*AIM OF THE EXERCISE*. Nothing but the lines from the start of the entries below through the line containing "Mel spectrogram, in 4 pictures." should appear in the answer, copied exactly and free of pictures.

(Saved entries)
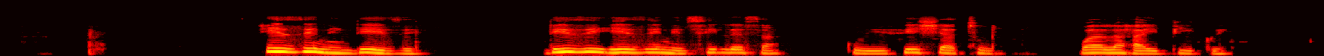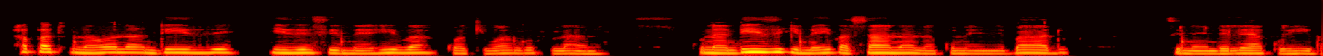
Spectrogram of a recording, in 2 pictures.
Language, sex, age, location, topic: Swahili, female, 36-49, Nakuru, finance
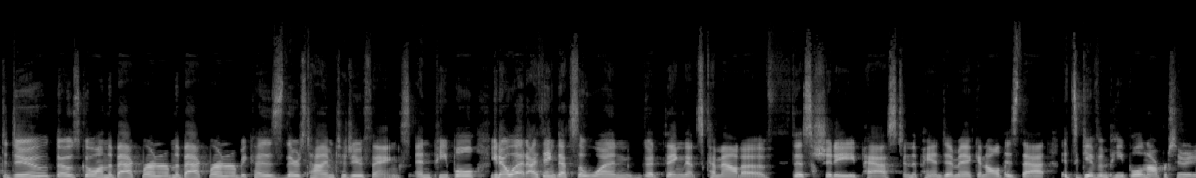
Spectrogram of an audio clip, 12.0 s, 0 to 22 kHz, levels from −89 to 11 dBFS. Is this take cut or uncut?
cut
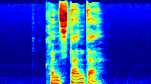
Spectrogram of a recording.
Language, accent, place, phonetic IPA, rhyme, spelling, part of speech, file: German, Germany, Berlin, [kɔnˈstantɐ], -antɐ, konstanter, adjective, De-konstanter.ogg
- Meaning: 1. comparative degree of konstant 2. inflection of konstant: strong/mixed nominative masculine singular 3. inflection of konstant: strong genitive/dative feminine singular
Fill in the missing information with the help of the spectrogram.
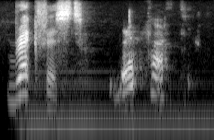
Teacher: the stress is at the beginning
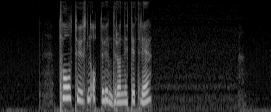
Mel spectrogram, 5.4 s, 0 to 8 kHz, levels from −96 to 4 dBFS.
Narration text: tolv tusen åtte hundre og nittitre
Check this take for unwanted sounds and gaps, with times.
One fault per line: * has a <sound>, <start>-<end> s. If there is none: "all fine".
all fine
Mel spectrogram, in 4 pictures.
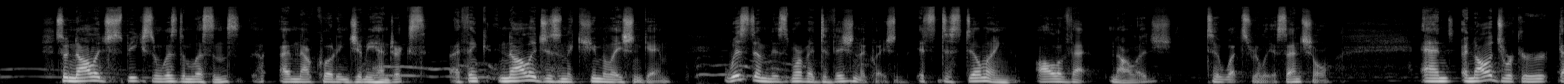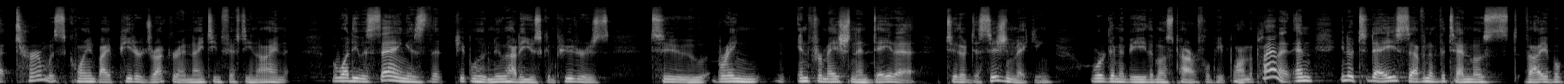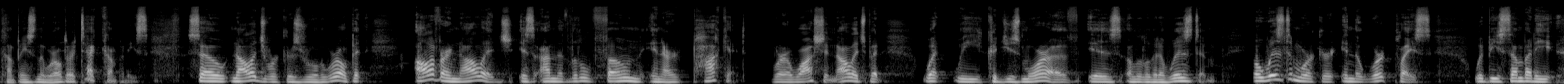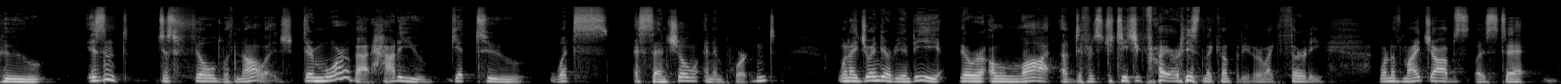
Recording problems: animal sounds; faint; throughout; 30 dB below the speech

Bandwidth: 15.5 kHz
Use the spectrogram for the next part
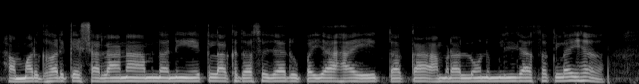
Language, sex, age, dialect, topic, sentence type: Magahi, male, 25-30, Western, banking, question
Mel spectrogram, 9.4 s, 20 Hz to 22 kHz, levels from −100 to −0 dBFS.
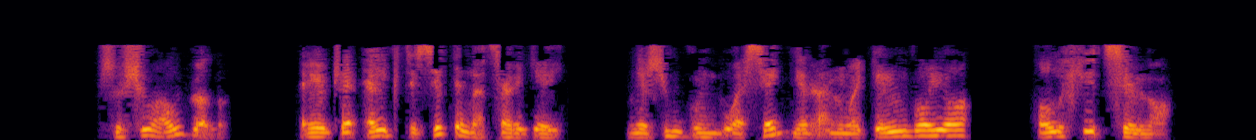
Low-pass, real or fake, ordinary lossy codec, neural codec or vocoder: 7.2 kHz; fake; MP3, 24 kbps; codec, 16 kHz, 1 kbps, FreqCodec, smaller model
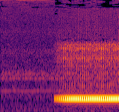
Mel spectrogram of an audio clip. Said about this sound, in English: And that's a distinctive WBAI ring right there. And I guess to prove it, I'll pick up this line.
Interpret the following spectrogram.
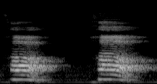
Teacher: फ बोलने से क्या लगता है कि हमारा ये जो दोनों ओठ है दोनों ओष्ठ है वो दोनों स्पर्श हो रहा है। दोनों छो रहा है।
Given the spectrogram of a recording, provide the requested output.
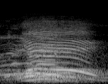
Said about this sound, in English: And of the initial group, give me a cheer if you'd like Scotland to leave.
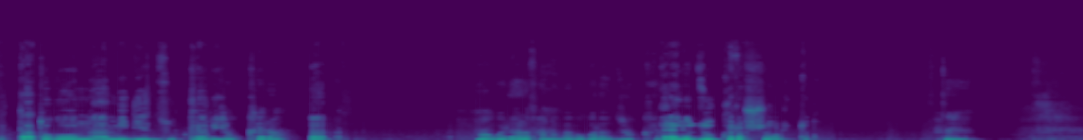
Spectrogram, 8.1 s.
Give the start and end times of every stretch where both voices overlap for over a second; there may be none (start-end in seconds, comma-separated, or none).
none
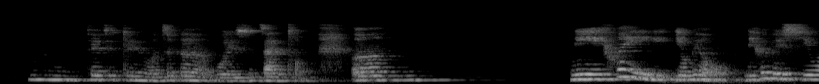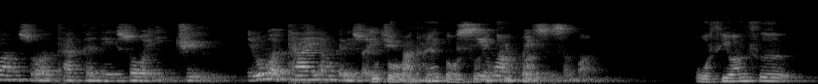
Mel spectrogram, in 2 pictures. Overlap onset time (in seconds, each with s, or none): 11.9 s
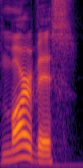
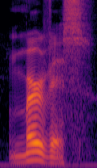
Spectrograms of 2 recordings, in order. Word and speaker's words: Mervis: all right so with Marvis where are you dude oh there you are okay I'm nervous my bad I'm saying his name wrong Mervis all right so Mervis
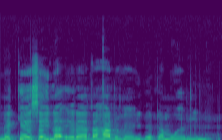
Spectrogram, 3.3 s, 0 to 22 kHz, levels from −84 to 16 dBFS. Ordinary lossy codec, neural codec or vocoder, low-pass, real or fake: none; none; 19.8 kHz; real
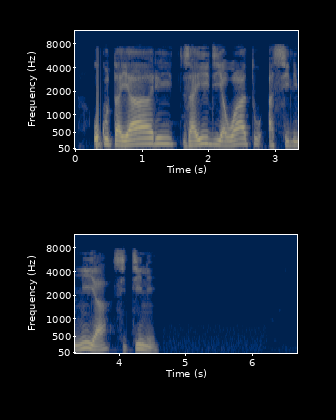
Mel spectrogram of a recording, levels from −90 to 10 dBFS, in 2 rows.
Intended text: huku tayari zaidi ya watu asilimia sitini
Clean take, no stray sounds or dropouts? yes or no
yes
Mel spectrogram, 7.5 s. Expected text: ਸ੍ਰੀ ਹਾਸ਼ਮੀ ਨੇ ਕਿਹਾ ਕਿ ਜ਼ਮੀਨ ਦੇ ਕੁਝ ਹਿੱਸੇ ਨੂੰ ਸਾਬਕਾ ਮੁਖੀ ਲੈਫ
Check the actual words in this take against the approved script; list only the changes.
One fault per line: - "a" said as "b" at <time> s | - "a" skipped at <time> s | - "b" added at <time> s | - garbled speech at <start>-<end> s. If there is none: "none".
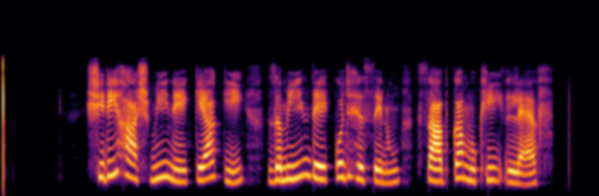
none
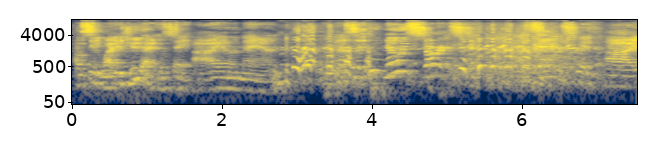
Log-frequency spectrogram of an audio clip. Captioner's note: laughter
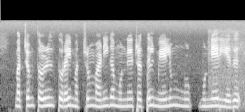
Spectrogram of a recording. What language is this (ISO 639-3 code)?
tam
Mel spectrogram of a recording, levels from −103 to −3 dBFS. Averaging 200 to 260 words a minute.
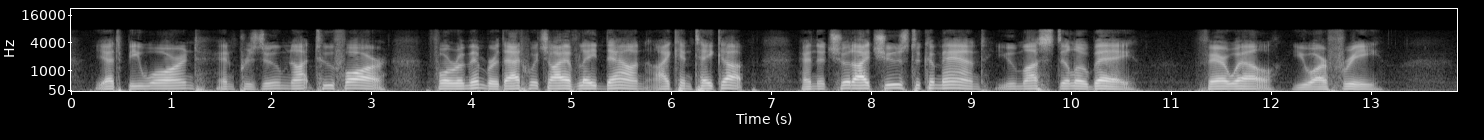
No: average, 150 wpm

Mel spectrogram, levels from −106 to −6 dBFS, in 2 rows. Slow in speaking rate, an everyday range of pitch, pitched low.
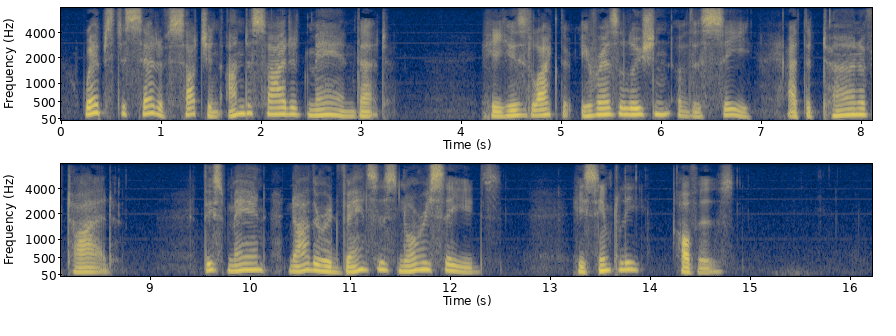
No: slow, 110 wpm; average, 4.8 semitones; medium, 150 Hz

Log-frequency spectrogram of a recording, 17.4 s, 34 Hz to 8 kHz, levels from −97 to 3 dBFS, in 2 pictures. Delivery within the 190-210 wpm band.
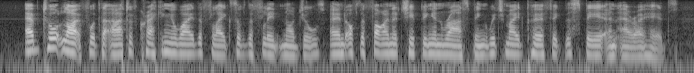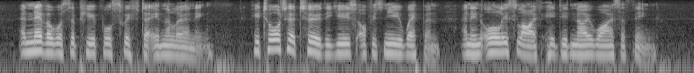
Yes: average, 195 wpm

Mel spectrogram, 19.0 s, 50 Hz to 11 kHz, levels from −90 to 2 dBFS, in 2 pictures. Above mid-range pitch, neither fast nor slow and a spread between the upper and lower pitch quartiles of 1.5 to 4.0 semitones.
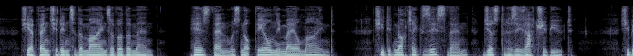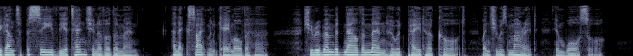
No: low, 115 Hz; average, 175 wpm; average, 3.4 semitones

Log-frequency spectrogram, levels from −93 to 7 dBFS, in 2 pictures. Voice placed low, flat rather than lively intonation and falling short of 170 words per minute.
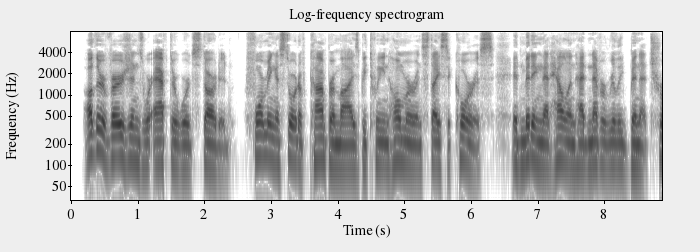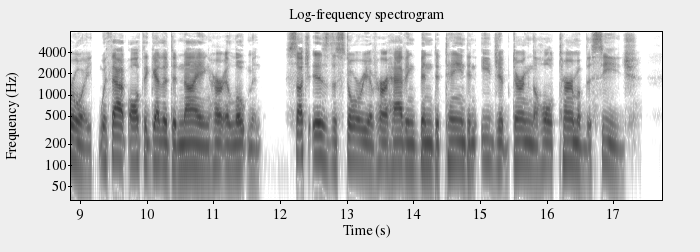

*EXERCISE RESPONSE*.
Spectrogram of a recording, in 2 pictures.
Language, sex, age, location, topic: Swahili, female, 36-49, Nakuru, finance
Spectrogram of an audio clip, 12.0 s, 0 to 22 kHz, levels from −89 to 11 dBFS. Is this take cut or uncut?
cut
Spectrogram of a recording.
Language, accent, place, phonetic IPA, rhyme, spelling, part of speech, file: German, Germany, Berlin, [kɔnˈstantɐ], -antɐ, konstanter, adjective, De-konstanter.ogg
- Meaning: 1. comparative degree of konstant 2. inflection of konstant: strong/mixed nominative masculine singular 3. inflection of konstant: strong genitive/dative feminine singular
Fill in the missing information with the help of the spectrogram.
Teacher: the stress is at the beginning
Mel spectrogram, 5.4 s, 0 to 8 kHz, levels from −96 to 4 dBFS.
Narration text: tolv tusen åtte hundre og nittitre
Check this take for unwanted sounds and gaps, with times.
One fault per line: * has a <sound>, <start>-<end> s. If there is none: "all fine".
all fine
Mel spectrogram, in 4 pictures.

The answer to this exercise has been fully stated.